On the same day, an inspector observed "float dust present" that workers told him had been present for two weeks. The inspector noted that float dust, very fine coal suspended in the air "is very combustible."
The company made its displeasure known. On Jan. 7, mine superintendent Gary May "indicated that he felt the mine is now heading in the right direction with safety," and he complained that he "feels as though MSHA personnel comes here expecting the worst," the notes say.
On Jan. 12, six people gathered to meet with an inspector, including Blanchard, who "said nothing," according to the inspector's notes. May "voiced his displeasure with the word [illegible] in the order," the notes say. Another senior Performance Coal executive added that the "men now have the right to shut anything down that need be repair it [sic] and that they are trying to encourage people to do the right thing the first time," the notes say.

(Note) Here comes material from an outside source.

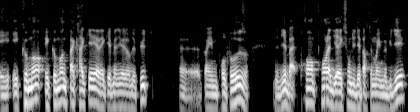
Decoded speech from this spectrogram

But safety problems continued.
On Jan. 19, an inspector found one area with coal dust six inches deep, four feet wide and 100 feet in length along a conveyor belt. It had existed for six shifts, the inspector's notes say, and he warned that "if accident occurred it would result in permanently disabling injuries from fire or smoke inhalation."
On Jan. 20, an inspector found a cable that wasn't sealed in a section that was "very wet." He said that the cable wasn't wet inside but that "fatal" risk was present because "the area is very wet and electrocution could result."
Former inspectors said people analyzing the Upper Big Branch disaster would probably weigh whether a similar problem might have ignited the explosion that took place later.